If the deep-seated awareness of the division of roles between men and women is dissolved as well as solving long working hours, I am sure that women will automatically become empowered.

What do you think is the key to solving long working hours?

Companies try to tackle this issue, but their efforts are only superficial, such as setting no-overtime work days and lights out at offices. Unless you apply human resources and time to higher-priority works that directly leads to sales and profits and simultaneously attempt to reduce lower-priority works, you will not be able to solve these problems. You also need to standardize and simplify work processes that tend to be based on personal judgments. Fundamentally speaking, the difference between men and women is time restrictions due to child-rearing and nursing care.
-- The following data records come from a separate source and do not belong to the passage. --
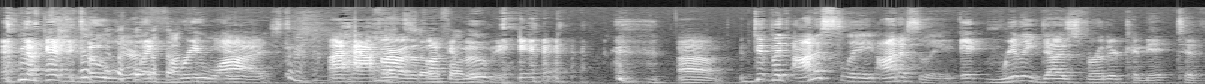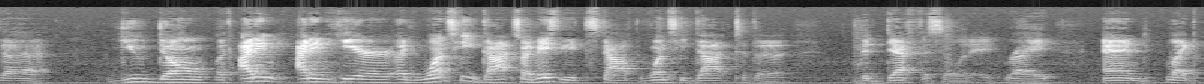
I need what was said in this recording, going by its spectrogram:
and then I had to go like fucking rewatch a half hour of the so fucking funny. movie. um, d- but honestly, honestly, it really does further commit to the you don't like. I didn't. I didn't hear like once he got. So I basically stopped once he got to the the deaf facility, right? And like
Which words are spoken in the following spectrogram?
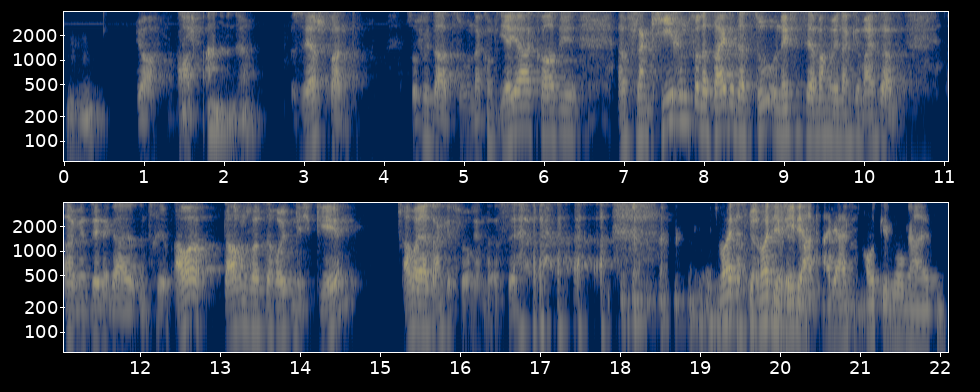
Mhm. Ja. Sehr spannend, ne? Sehr spannend. So viel dazu. Und dann kommt ihr ja quasi äh, flankierend von der Seite dazu und nächstes Jahr machen wir dann gemeinsam äh, in Senegal einen Trip. Aber darum soll es ja heute nicht gehen. Aber ja, danke, Florian. Das, ja. ich wollte, ich wollte die Redeanteile einfach ausgewogen halten.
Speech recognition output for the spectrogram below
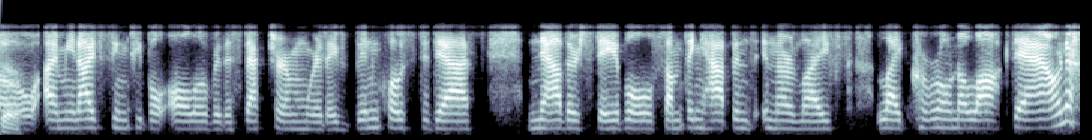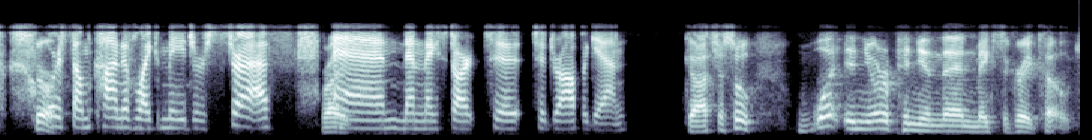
Sure. I mean, I've seen people all over the spectrum where they've been close to death, now they're stable, something happens in their life like corona lockdown Sure. or some kind of like major stress right. and then they start to to drop again. Gotcha. So, what, in your opinion, then makes a great coach,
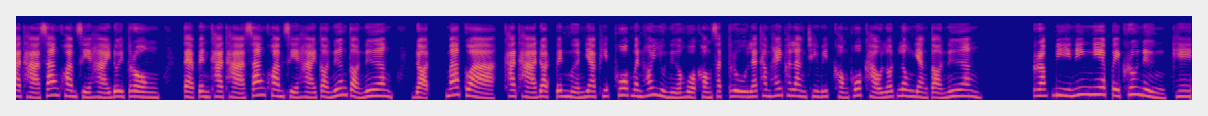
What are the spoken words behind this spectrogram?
คาถาสร้างความเสียหายโดยตรง แต่เป็นคาถาสร้างความเสียหายต่อเนื่องต่อเนื่อง ดอทมากกว่าคาถาดอทเป็นเหมือนยาพิษพวกมันห้อยอยู่เหนือหัวของศัตรูและทำให้พลังชีวิตของพวกเขาลดลงอย่างต่อเนื่องรับบีนิ่งเงียบไปครู่หนึ่งเฮ้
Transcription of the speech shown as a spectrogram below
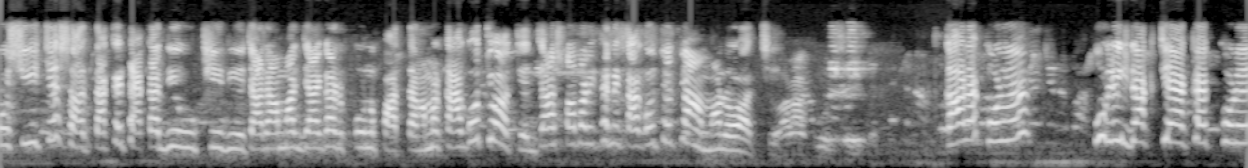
বসিয়েছে তাকে টাকা দিয়ে উঠিয়ে দিয়েছে। আর আমার জায়গার কোনো পাত্তা আমার কাগজও আছে যা সবার এখানে কাগজ আছে আমারও আছে। কারা কারা করবে? পুলিশ ডাকছে এক এক করে।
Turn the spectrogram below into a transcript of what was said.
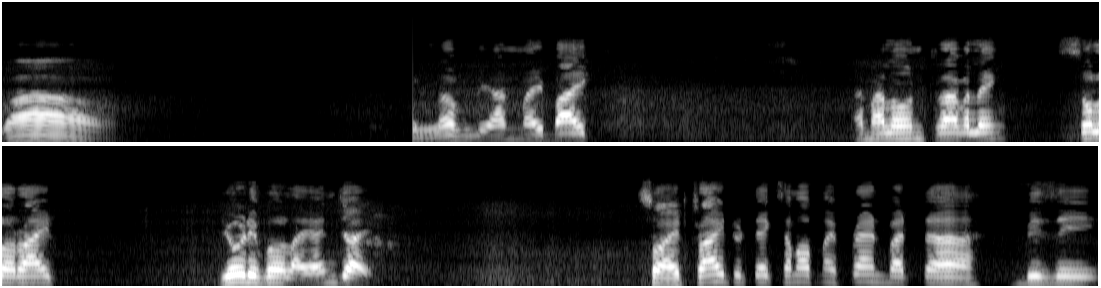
wow lovely on my bike i'm alone traveling solo ride beautiful i enjoy So I tried to take some of my friend, but uh, busy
Creating an environment where women with time restrictions can flourish, this is work style reform. That is, you have to treat the promotion of female empowerment and work style reform as different sides of the same coin.
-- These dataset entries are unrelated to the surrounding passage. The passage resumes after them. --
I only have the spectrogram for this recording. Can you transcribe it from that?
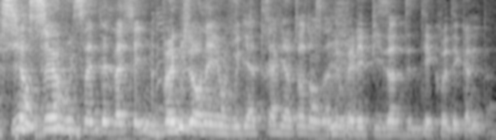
Sur ce, on vous souhaite de passer une bonne journée et on vous dit à très bientôt dans un nouvel épisode de Déco Déconne pas.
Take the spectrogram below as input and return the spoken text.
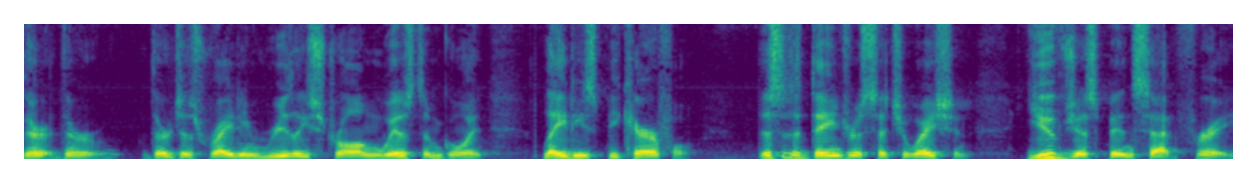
they're, they're, they're just writing really strong wisdom going, ladies, be careful. This is a dangerous situation. You've just been set free.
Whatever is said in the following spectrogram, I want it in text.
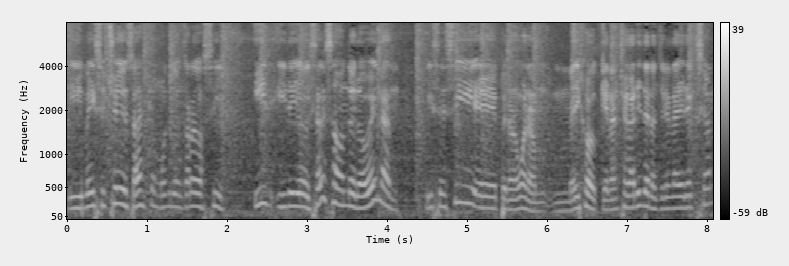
y me dice, che, ¿sabes que murió encargado? Sí. Y, y le digo, ¿sabes a dónde lo velan? Y dice, sí, eh, pero bueno, me dijo que en Ancha Garita no tenía la dirección.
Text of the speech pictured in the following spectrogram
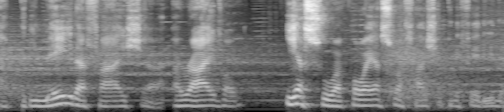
a primeira faixa, Arrival. E a sua? Qual é a sua faixa preferida?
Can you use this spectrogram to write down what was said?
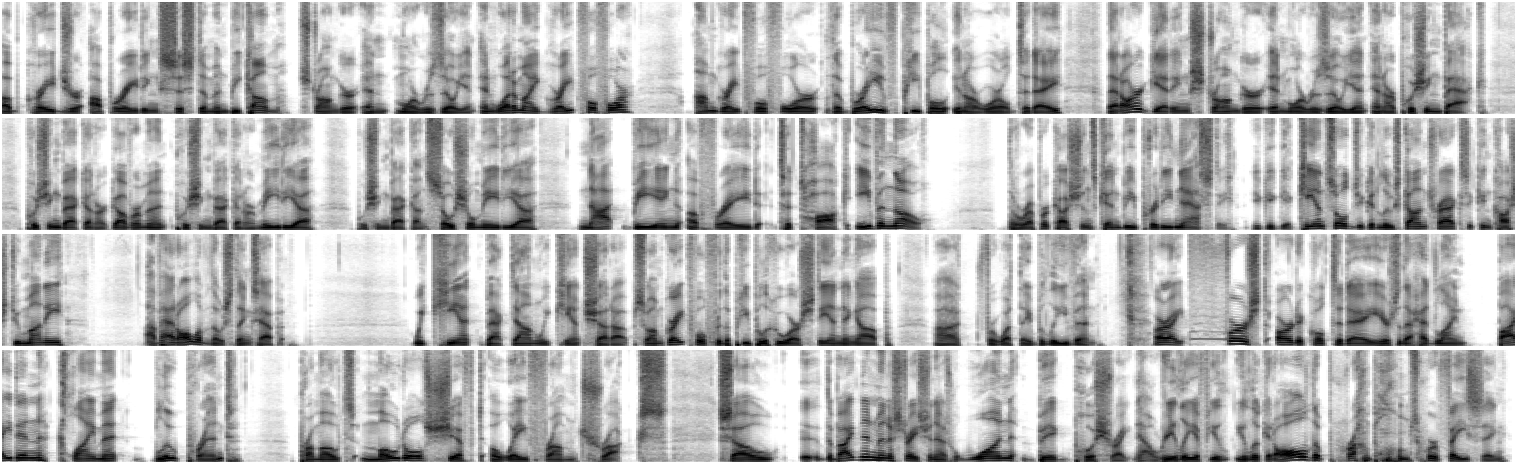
upgrade your operating system and become stronger and more resilient. And what am I grateful for? I'm grateful for the brave people in our world today that are getting stronger and more resilient and are pushing back, pushing back on our government, pushing back on our media, pushing back on social media, not being afraid to talk, even though the repercussions can be pretty nasty. You could get canceled, you could lose contracts, it can cost you money. I've had all of those things happen. We can't back down, we can't shut up. So I'm grateful for the people who are standing up uh, for what they believe in. All right, first article today. Here's the headline Biden climate blueprint promotes modal shift away from trucks. So the Biden administration has one big push right now. Really, if you, you look at all the problems we're facing,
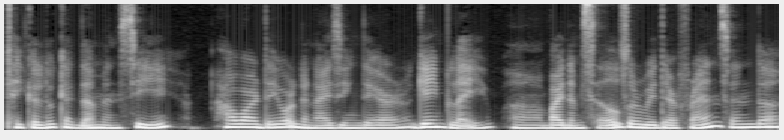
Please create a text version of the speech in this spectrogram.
take a look at them and see how are they organizing their gameplay uh, by themselves or with their friends? And uh,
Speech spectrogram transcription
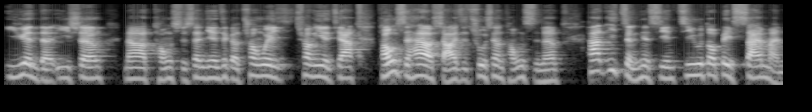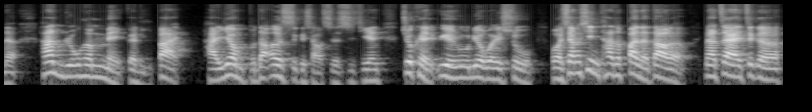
医院的医生，那同时身兼这个创位创业家，同时还有小孩子出生，同时呢，他一整天时间几乎都被塞满了。他如何每个礼拜？还用不到二十个小时的时间就可以月入六位数，我相信他都办得到了。那在这个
What do you think about the role of the government and public administration?

There are things that companies cannot tackle alone. As I said, one is social awareness of the roles of men and women. This is the societal belief that men should be the breadwinner and women should do the housework, child-rearing and nursing care. As long as this consciousness remains, female empowerment will have difficulty expanding. In recent years, not a few young men have raised their awareness that family life is more important or that both family life and working outside are important. The government needs to take leadership in promoting awareness reforms in society as a whole.

Another issue is child care facilities. Some large companies have child care facilities of their own, but not many companies can do this. You have to depend on the central and local governments for child care centers.

What do you think about female career development?

Both men and women have no choice but to develop themselves through work experience. There are cases in which women decline difficult jobs, personnel transfers and promotions to managerial positions due to a lack of experience, lack of self-confidence or fear of failure. Companies, bosses and women themselves need to have appropriate recognition that the accumulation of work experience leads to female career development.

On the other hand, we are also seeing an increase in the number of women who start up their own businesses. In the past, many women who gave up their career due to childbirth and child-rearing started a business by making use of their experience as housewives. But in recent years we have seen an increase in cases in which young men and women start business by making use of their IT skills, coming up with good ideas. If women develop more IT skills, they will have more opportunities for becoming entrepreneurs.

We have heard that enhancing diversity as well as female empowerment is important for corporate growth.

For many years companies carried out operations mainly through male Japanese workers who were employed as new graduates. But I think that this only creates a homogenous culture and makes it difficult to innovate. For corporate growth, it is important that human resources with different attributes and experiences, including men and women, young and old people, Japanese and non-Japanese people, employees who joined companies after graduation from school and people who were employed halfway through their career, get together and pool their diverse information, values and networks.

The late Masaru Ibuka, one of the founders of Sony Corporation, said that innovation occurs where common sense and extraordinary sense meet. To borrow this idea, common sense is an accumulation in companies from Japanese men working long hours. Of course, this is important. But women, foreigners and people who are employed halfway through their career could bring extraordinary sense to work places. I believe that innovation will be created by putting more importance on people who have not had the chance to perform well until now.